** What the task requires **
With all images left out, restate the records below exactly as written.

** Records for the exercise **
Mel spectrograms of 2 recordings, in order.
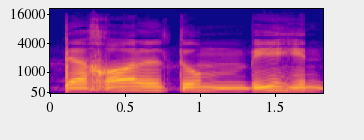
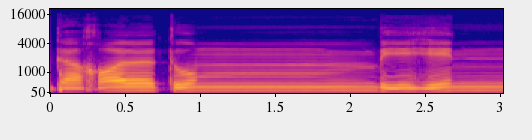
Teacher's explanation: Untuk yang ikhfa syafawi, namanya ikhfa syafawi berarti harus diikhfakan, disamar-samarkan, ditahan 2 harokat. Tidak boleh langsung, misalnya yang contoh yang ini, tidak boleh kita baca dakhaltum bihin, tidak boleh, tapi kita ikhfakan dakhaltum bihin.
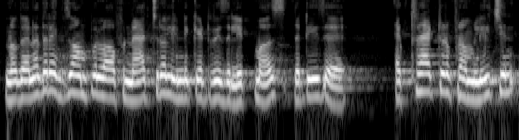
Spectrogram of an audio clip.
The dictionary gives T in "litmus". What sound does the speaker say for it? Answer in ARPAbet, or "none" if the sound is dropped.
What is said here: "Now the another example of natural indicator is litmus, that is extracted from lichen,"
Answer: T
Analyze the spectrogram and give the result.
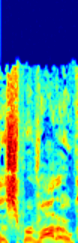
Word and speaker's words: Spravato: You're here to talk about the Spravato Clinic.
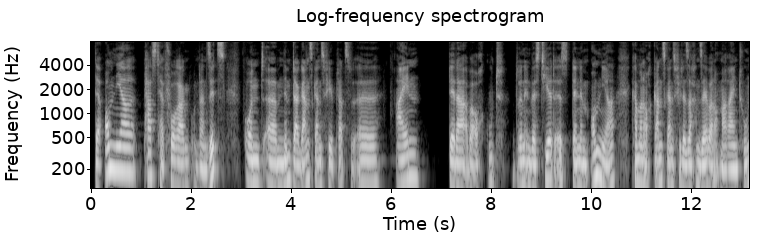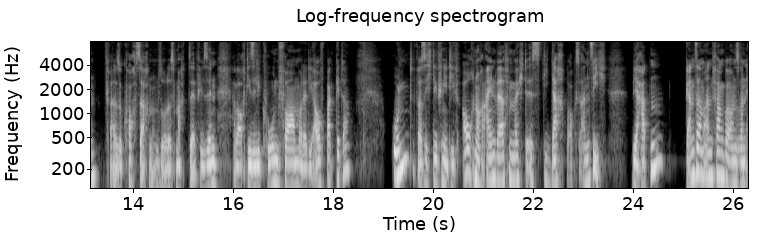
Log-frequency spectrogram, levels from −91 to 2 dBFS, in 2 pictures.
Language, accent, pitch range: German, German, 125-160 Hz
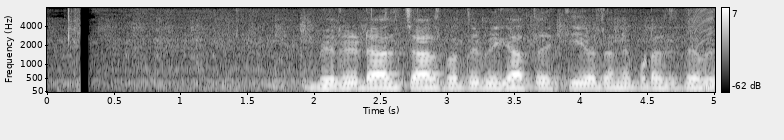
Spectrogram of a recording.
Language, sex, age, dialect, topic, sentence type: Bengali, male, 18-24, Jharkhandi, agriculture, question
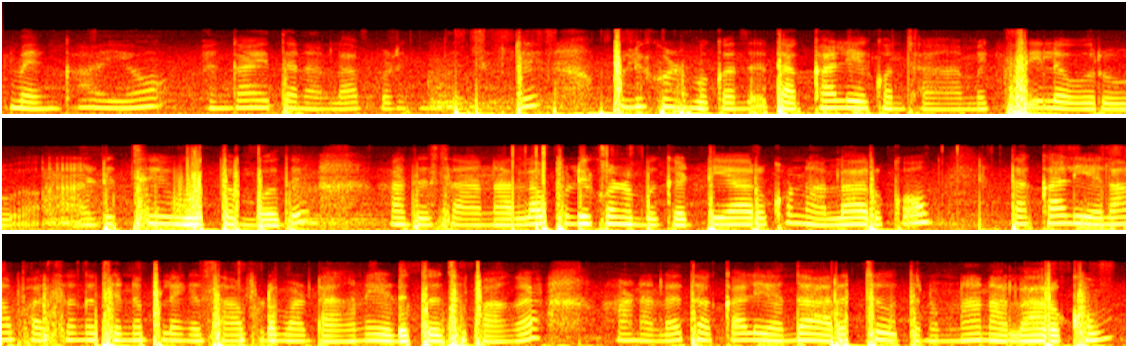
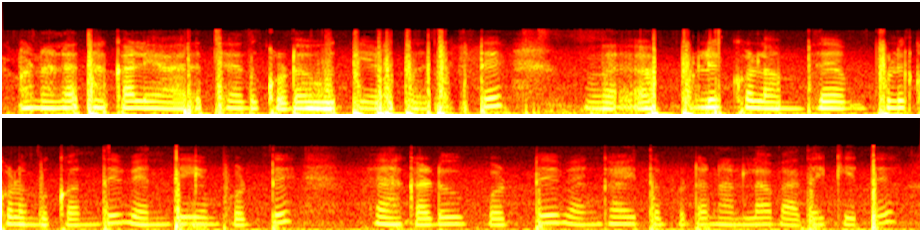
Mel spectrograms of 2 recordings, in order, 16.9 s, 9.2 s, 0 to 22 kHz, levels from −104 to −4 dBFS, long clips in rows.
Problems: constant background noise, background conversations at intervals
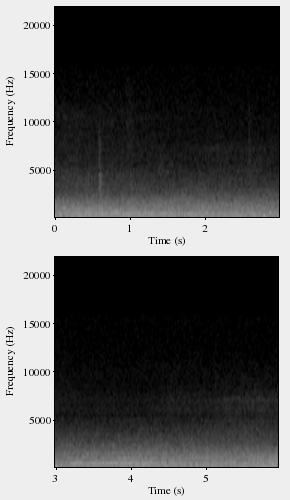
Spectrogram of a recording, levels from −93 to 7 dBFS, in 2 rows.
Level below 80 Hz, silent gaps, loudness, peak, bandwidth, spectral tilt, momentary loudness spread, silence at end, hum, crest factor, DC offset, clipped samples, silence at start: -56 dBFS; none; -40 LUFS; -24 dBFS; 16 kHz; -7.5 dB/octave; 3 LU; 0 s; none; 16 dB; under 0.1%; under 0.1%; 0 s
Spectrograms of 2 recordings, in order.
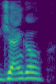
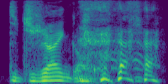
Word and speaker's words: Django: Did you see Django? Not yet. There was. I like to call it the Django. Django. I like pronouncing the D.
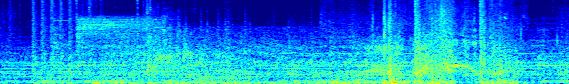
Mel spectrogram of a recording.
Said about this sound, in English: Time to use a shotgun.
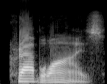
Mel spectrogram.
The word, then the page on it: crabwise: American English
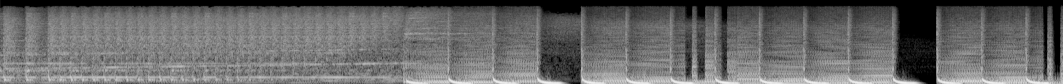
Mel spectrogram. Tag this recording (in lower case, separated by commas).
music, basketball bounce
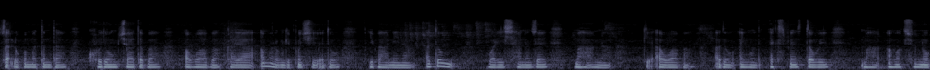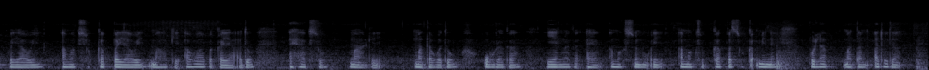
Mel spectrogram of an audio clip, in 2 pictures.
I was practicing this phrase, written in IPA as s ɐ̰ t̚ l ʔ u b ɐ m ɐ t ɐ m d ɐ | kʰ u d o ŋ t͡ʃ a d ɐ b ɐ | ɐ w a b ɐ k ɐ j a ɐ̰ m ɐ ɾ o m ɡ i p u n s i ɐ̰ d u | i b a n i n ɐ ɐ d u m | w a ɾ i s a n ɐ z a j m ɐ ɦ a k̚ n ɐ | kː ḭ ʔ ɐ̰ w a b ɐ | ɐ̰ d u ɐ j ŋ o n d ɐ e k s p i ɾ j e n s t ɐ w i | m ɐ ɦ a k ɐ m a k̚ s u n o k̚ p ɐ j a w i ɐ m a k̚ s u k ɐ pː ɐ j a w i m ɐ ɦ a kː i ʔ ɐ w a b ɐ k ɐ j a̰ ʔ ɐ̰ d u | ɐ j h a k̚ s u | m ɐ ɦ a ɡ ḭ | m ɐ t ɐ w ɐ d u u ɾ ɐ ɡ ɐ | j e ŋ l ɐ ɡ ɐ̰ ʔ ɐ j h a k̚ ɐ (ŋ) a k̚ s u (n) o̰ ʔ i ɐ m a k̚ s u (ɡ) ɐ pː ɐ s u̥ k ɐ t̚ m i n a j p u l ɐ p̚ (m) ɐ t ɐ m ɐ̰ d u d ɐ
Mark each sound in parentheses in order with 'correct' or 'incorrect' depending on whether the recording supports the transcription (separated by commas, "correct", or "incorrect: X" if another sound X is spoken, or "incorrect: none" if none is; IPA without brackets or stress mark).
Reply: incorrect: m, correct, incorrect: k, correct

** Result **
Mel spectrograms of 2 recordings, in order.
Teacher's explanation: Untuk yang ikhfa syafawi, namanya ikhfa syafawi berarti harus diikhfakan, disamar-samarkan, ditahan 2 harokat. Tidak boleh langsung, misalnya yang contoh yang ini, tidak boleh kita baca dakhaltum bihin, tidak boleh, tapi kita ikhfakan dakhaltum bihin.
Spectrogram of an audio clip.
The dictionary gives T in "litmus". What sound does the speaker say for it? Answer in ARPAbet, or "none" if the sound is dropped.
What is said here: "Now the another example of natural indicator is litmus, that is extracted from lichen,"
Answer: T
Analyze the spectrogram and give the result.
Word and speaker's words: Spravato: You're here to talk about the Spravato Clinic.
Log-frequency spectrogram, levels from −91 to 2 dBFS, in 2 pictures.
Language, accent, pitch range: German, German, 125-160 Hz
Spectrogram of a recording.
Language, sex, age, dialect, topic, sentence type: Bengali, male, 18-24, Jharkhandi, agriculture, question
Mel spectrograms of 2 recordings, in order, 16.9 s, 9.2 s, 0 to 22 kHz, levels from −104 to −4 dBFS, long clips in rows.
Problems: constant background noise, background conversations at intervals
Spectrogram of a recording, levels from −93 to 7 dBFS, in 2 rows.
Level below 80 Hz, silent gaps, loudness, peak, bandwidth, spectral tilt, momentary loudness spread, silence at end, hum, crest factor, DC offset, clipped samples, silence at start: -56 dBFS; none; -40 LUFS; -24 dBFS; 16 kHz; -7.5 dB/octave; 3 LU; 0 s; none; 16 dB; under 0.1%; under 0.1%; 0 s
Spectrograms of 2 recordings, in order.
Word and speaker's words: Django: Did you see Django? Not yet. There was. I like to call it the Django. Django. I like pronouncing the D.
Mel spectrogram of a recording.
Said about this sound, in English: Time to use a shotgun.
Mel spectrogram.
The word, then the page on it: crabwise: American English
Mel spectrogram. Tag this recording (in lower case, separated by commas).
music, basketball bounce
Mel spectrogram of an audio clip, in 2 pictures.
I was practicing this phrase, written in IPA as s ɐ̰ t̚ l ʔ u b ɐ m ɐ t ɐ m d ɐ | kʰ u d o ŋ t͡ʃ a d ɐ b ɐ | ɐ w a b ɐ k ɐ j a ɐ̰ m ɐ ɾ o m ɡ i p u n s i ɐ̰ d u | i b a n i n ɐ ɐ d u m | w a ɾ i s a n ɐ z a j m ɐ ɦ a k̚ n ɐ | kː ḭ ʔ ɐ̰ w a b ɐ | ɐ̰ d u ɐ j ŋ o n d ɐ e k s p i ɾ j e n s t ɐ w i | m ɐ ɦ a k ɐ m a k̚ s u n o k̚ p ɐ j a w i ɐ m a k̚ s u k ɐ pː ɐ j a w i m ɐ ɦ a kː i ʔ ɐ w a b ɐ k ɐ j a̰ ʔ ɐ̰ d u | ɐ j h a k̚ s u | m ɐ ɦ a ɡ ḭ | m ɐ t ɐ w ɐ d u u ɾ ɐ ɡ ɐ | j e ŋ l ɐ ɡ ɐ̰ ʔ ɐ j h a k̚ ɐ (ŋ) a k̚ s u (n) o̰ ʔ i ɐ m a k̚ s u (ɡ) ɐ pː ɐ s u̥ k ɐ t̚ m i n a j p u l ɐ p̚ (m) ɐ t ɐ m ɐ̰ d u d ɐ
Mark each sound in parentheses in order with 'correct' or 'incorrect' depending on whether the recording supports the transcription (separated by commas, "correct", or "incorrect: X" if another sound X is spoken, or "incorrect: none" if none is; IPA without brackets or stress mark).
Reply: incorrect: m, correct, incorrect: k, correct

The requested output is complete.